I was prepared to NOT like this one. That's the mind set I had when I brought it home. And so it's a surprise that I find myself writing this post. But doesn't everyone love a surprise?
|GORGEOUS front and back covers|
Publisher: Templar Books/Candlewick, 2014
Intended Age: 6-9 (NOT for the youngest)
Themes: Separation from a parent, History
My mom said that while the wall was being made,
our dad got stuck on the other side.
Synopsis: A little boy misses his father and is determined to reunite his family when they are separated by the Wall. (Berlin isn't mentioned in the text, only on the inside back jacket flap)
What I like about this book: I found myself holding my breath as I read. The tension and emotion swept me into the story. The graphic illustrations are eerily dark and foreboding. Perhaps because I'm an adult and I knew the reality of the situation it affected me more, but I think any child will connect with a child's longing to find their parent when forces they can't understand are keeping them apart.
The book jacket says that the story is based on historical true stories of escape from East Berlin but I agree with the New York Times review that this story feels more like fairy tale. The boy's heroic deed isn't entirely believable, nor the soldier's response at the climax, but it makes a time in history accessible to younger readers and can spark meaningful conversations about freedom and fairness.The emotional core of the story goes well beyond the specific event portrayed. And that's why it earned my personal recommendation. I hope readers SEE the back jacket flap information about Berlin. I think it would have worked better as back matter, but I guess there wasn't room.
NOTE: The story has powerful imagery. A parent should read the book first to determine if their child is old enough to process and appreciate the story without being upset. The soldiers in the story carry guns (shown in silhouette) and one single page that speaks to those who weren't lucky enough to escape shows the silhouette of a soldier carrying an apparently lifeless body with razor wire in the background. It is included in the CBC Notable Social Studies Trade Books for Young People 2015 Preview in the K-2d grade category.
- Similar books for reading were recommended by critics at Kirkus reviews, including Peter Sis' THE WALL, James Rumford's SILENT MUSIC and Dr. Seuss' THE BUTTER BATTLE BOOK. According to the Amazon blurb, School Library Journal suggests:
"It could be paired with Jacqueline Woodson's The Other Side (Putnam, 2001) to compare and contrast it with the struggle for civil rights here in the United States. For a wider world view, another choice might be Sami and the Time of Troubles (Clarion, 1992) by Florence Heide, about a child growing up in war-torn Lebanon." (I don't have the print version of SLJ)

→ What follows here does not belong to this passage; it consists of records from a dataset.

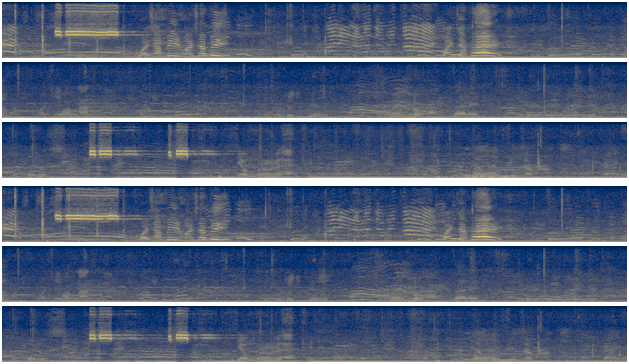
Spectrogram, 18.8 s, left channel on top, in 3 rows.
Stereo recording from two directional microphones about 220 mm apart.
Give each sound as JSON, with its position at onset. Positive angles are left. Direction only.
{"t": 0.5, "sound": "smoke detector", "side_deg": 25}
{"t": 1.4, "sound": "a man's voice", "side_deg": 10}
{"t": 3.2, "sound": "music", "side_deg": 45}
{"t": 4.4, "sound": "a man's voice", "side_deg": 10}
{"t": 13.3, "sound": "a sound", "side_deg": 25}
{"t": 14.8, "sound": "speech", "side_deg": -5}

- The University of Texas has a two page worksheet about the Berlin wall appropriate for this age group.
- The National Education Association has a unit on the Berlin wall that is primarily targeted to high school students. The Royal Air Force Museum in England also has extensive resources.
- Tom Clohosy Cole is a freelance illustrator. His website has a large number of images posted, from grocery store murals, album covers, magazine covers to several spreads in WALL. Talk about the use of color. Tom was interviewed about his work on the NoBrow website.
Thanks again for stopping by!